And of course, there are the staff. The Irish playwright George Bernard Shaw coined that now infamous phrase “Those who can, do; those who can’t, teach.” Clearly, Mr Shaw was not educated here at Freemen’s. Because at the heart of this school are dozens and dozens of incredibly committed, knowledgeable, caring, funny, and talented staff. I would love to be able to thank each one of you here individually, but to do justice to all of you would require quite a bit more time than I have left - and besides, I’m sure you’re just as keen as I am to get out of this hall and enjoy the cake and ice cream that Sodexo have very kindly put out for everyone. So instead, I want to say to all the teachers, technicians, coaches, and other staff that have helped to shape my experience here over the past eleven years: you have been absolutely wonderful, and I can confidently speak for all of the Upper Sixth leavers when I say that we are immensely grateful to you all.

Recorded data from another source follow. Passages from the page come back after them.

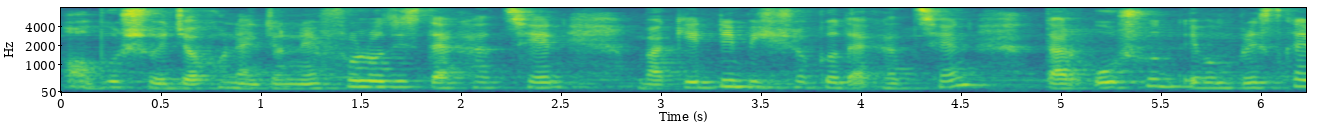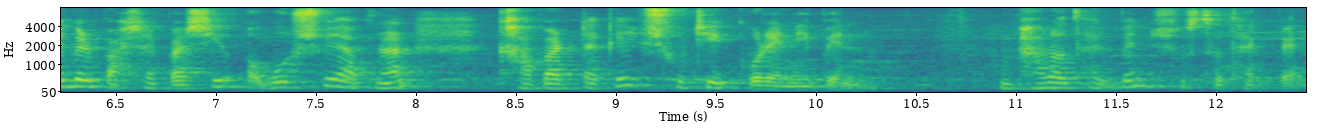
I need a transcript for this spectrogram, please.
অবশ্যই যখন একজন নেফ্রোলজিস্ট দেখাচ্ছেন বা কিডনি বিশেষজ্ঞ দেখাচ্ছেন, তার ওষুধ এবং প্রেসক্রাইবের পাশাপাশি অবশ্যই আপনার খাবারটাকে সঠিক করে নেবেন। ভালো থাকবেন, সুস্থ থাকবেন।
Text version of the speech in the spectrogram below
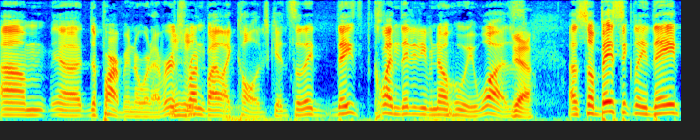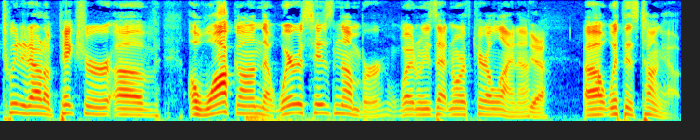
um, uh, department or whatever. It's run by like college kids, so they they claim they didn't even know who he was. Yeah. Uh, so basically, they tweeted out a picture of a walk-on that wears his number when he's at North Carolina. Yeah. Uh, with his tongue out,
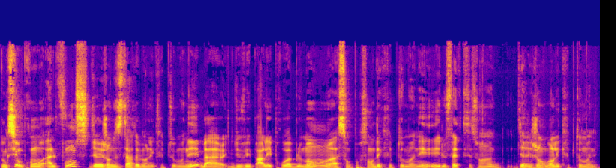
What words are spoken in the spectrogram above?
Donc si on prend Alphonse, dirigeant de startup dans les crypto-monnaies, bah, il devait parler probablement à 100% des crypto-monnaies et le fait que ce soit un dirigeant dans les crypto-monnaies.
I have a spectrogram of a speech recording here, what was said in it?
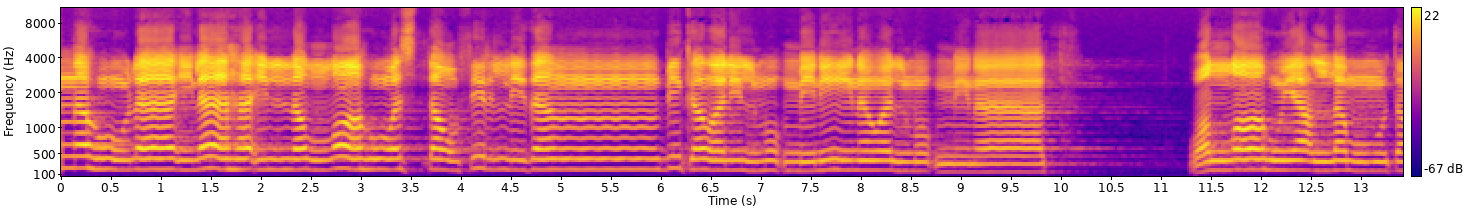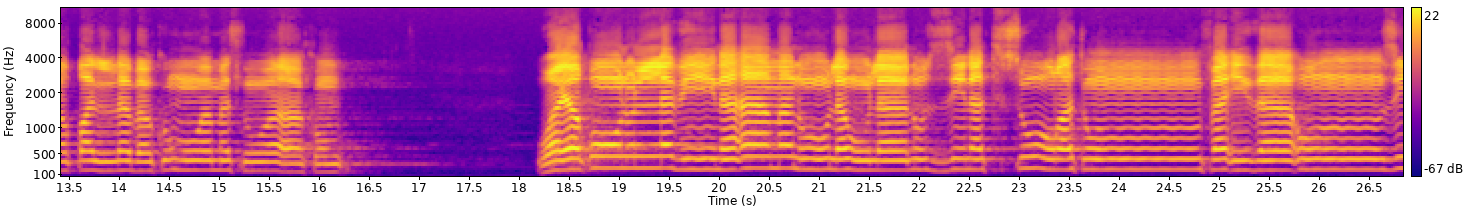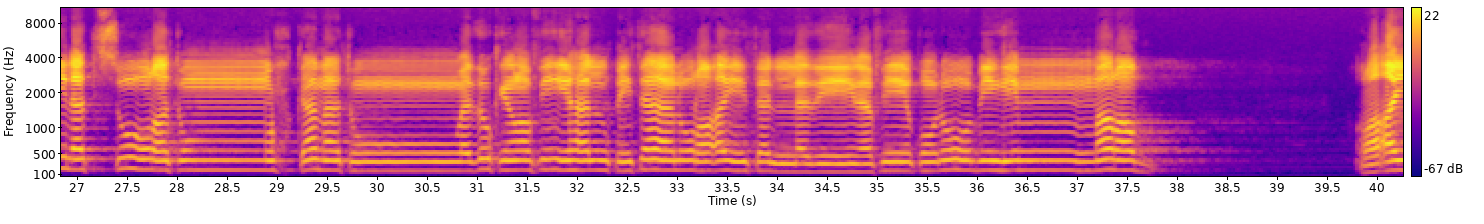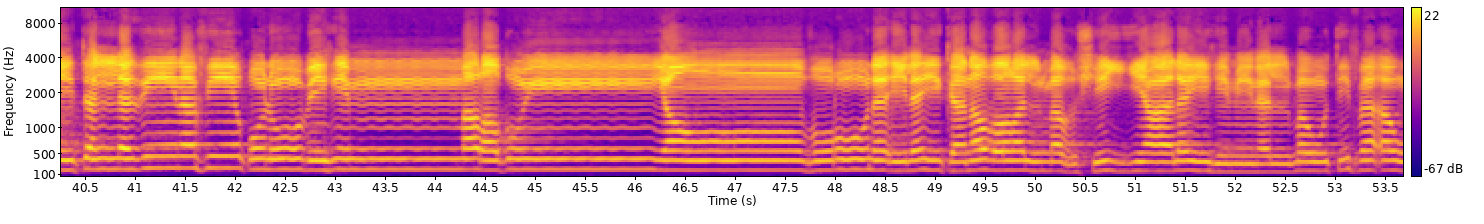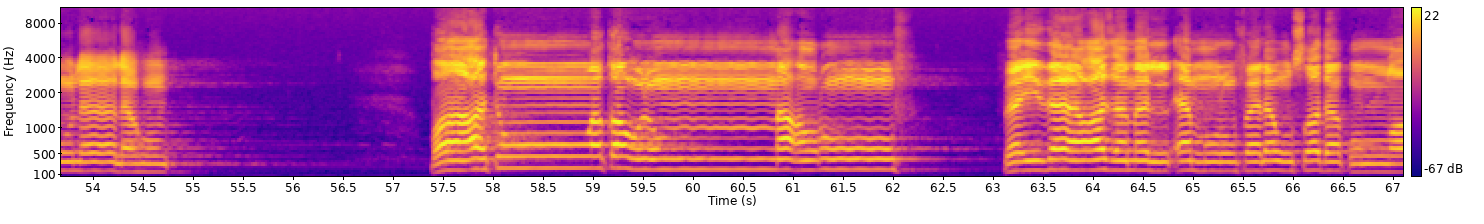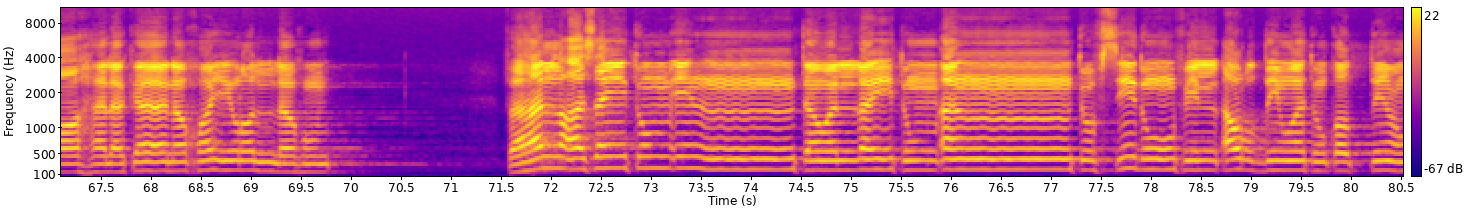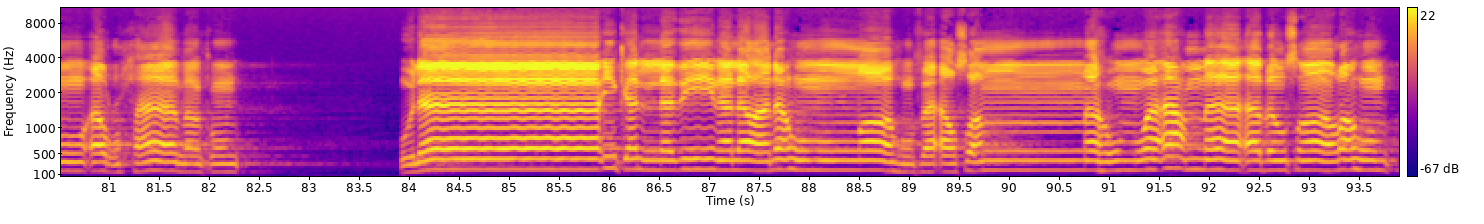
إنه لا إله إلا الله واستغفر لذنبك وللمؤمنين والمؤمنات. والله يعلم متقلبكم ومثواكم. ويقول الذين آمنوا لولا نزلت سورة فإذا أنزلت سورة محكمة وذكر فيها القتال رأيت الذين في قلوبهم مرض رأيت الذين في قلوبهم مرض إليك نظر المغشي عليه من الموت فأولى لهم. طاعة وقول معروف فإذا عزم الأمر فلو صدقوا الله لكان خيرا لهم. فهل عسيتم إن توليتم أن تفسدوا في الأرض وتقطعوا ارحامكم أولئك الذين لعنهم الله فأصمهم وأعمى ابصارهم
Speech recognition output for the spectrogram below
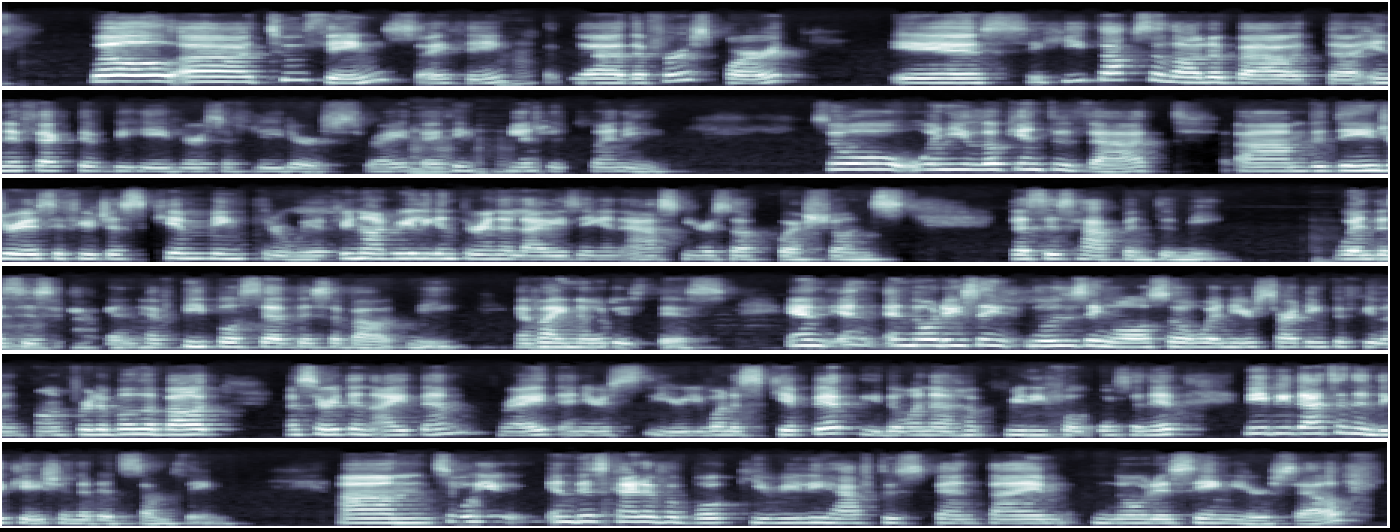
Well, uh, two things, I think. Mm-hmm. Uh, the first part is he talks a lot about the ineffective behaviors of leaders, right? Mm-hmm, I think mm-hmm. he mentioned 20. So when you look into that, um, the danger is if you're just skimming through it, you're not really internalizing and asking yourself questions. Does this happen to me? When does this mm-hmm. happen? Have people said this about me? Have I noticed this? And, and and noticing noticing also when you're starting to feel uncomfortable about a certain item, right? And you're, you're you want to skip it, you don't want to really mm-hmm. focus on it. Maybe that's an indication that it's something. Um, so you in this kind of a book, you really have to spend time noticing yourself,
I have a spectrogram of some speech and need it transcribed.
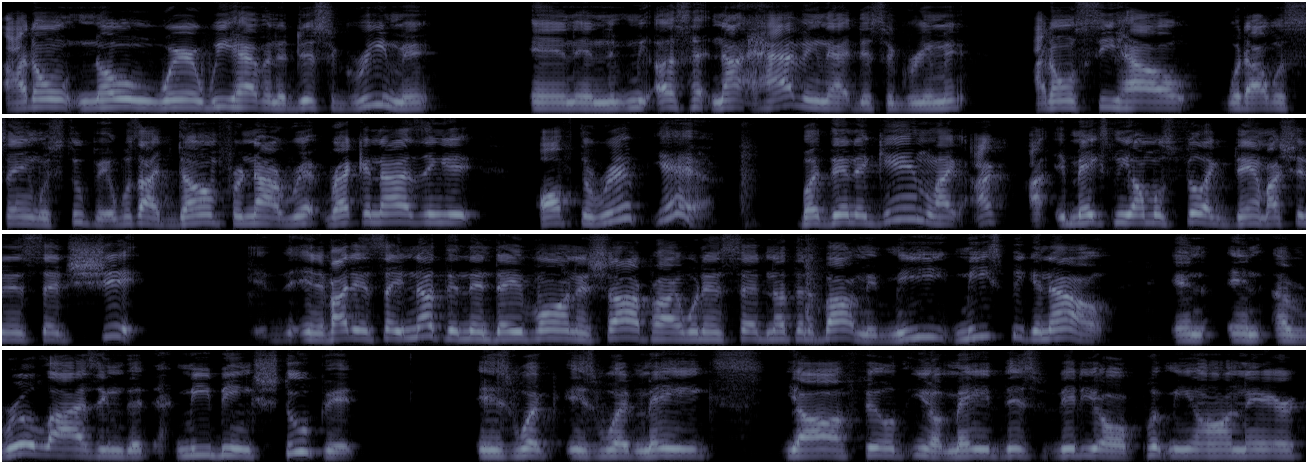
I don't know where we having a disagreement, and and us not having that disagreement. I don't see how what I was saying was stupid. Was I dumb for not re- recognizing it off the rip? Yeah. But then again, like I, I, it makes me almost feel like, damn, I shouldn't have said shit. And if I didn't say nothing, then Davon and Shad probably wouldn't have said nothing about me. Me, me speaking out and and uh, realizing that me being stupid is what is what makes y'all feel, you know, made this video or put me on there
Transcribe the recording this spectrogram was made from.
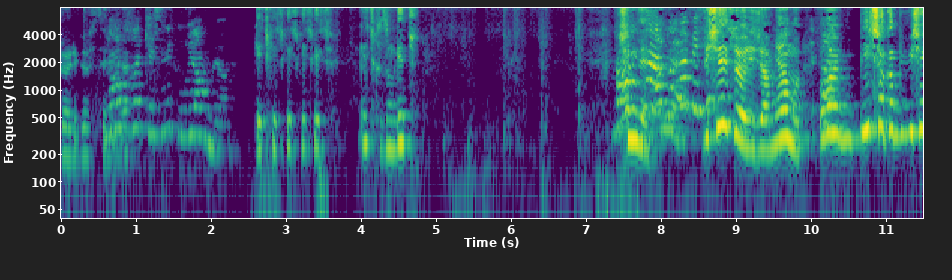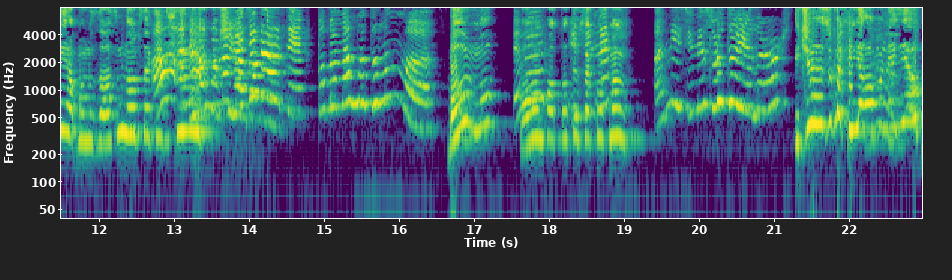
Şöyle göstereyim. yapsa kesinlikle uyanmıyor. Geç geç geç geç geç. Geç kızım geç. Şimdi bir şey söyleyeceğim Yağmur. Bana bir şaka bir bir şey yapmamız lazım. Ne yapsak diye düşünüyorum. bir şey nerede? Babam anlatalım mı? Balon mu? Balon patlatırsak korkmaz. Anne içine su duyulur. İçine su koy. Yağmur ne diyor?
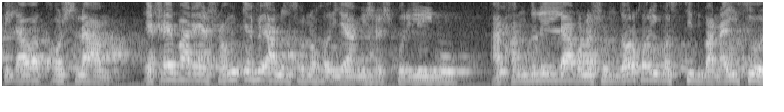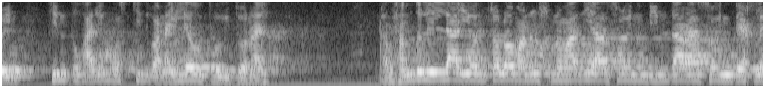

Finally, I must thank everyone in my family for all the support they have given me over the past few years, especially my wonderful parents, without whom I would never have been able to attend this school. 

Mark Twain once remarked that one should never let their schooling interfere with their education. Thankfully, at Freemen’s, I haven’t had to make a distinction between the two. This school has helped shape my character, build my confidence, and given me so many opportunities that many people could not even dream of. To those of you in the audience who still have a few years left as Freemen’s pupils - I urge you to take advantage of as many of these opportunities as they arise as you possibly can. It is easy to forget how lucky we all are to attend a school that offers as much as this one.

As excited as I am about going to university and getting on with life, I am still struggling to come to terms with the fact that today will be the last time I drive out of these grounds as a Freemens' pupil. But although I and my fellow Upper Sixth will go our separate ways and leave the school buildings behind, the memories made, friendships formed, and lessons learned will endure for decades to come. Now, I was planning to end this speech with a deep and profound quote by some prominent historical figure...but it seems that my fellow Heads of School beat me to it. So instead, I leave you with the final words of the dolphins from Douglas Adams’ Hitchhiker's Guide to the Galaxy. So long, Freemen's - and thanks for all the fish.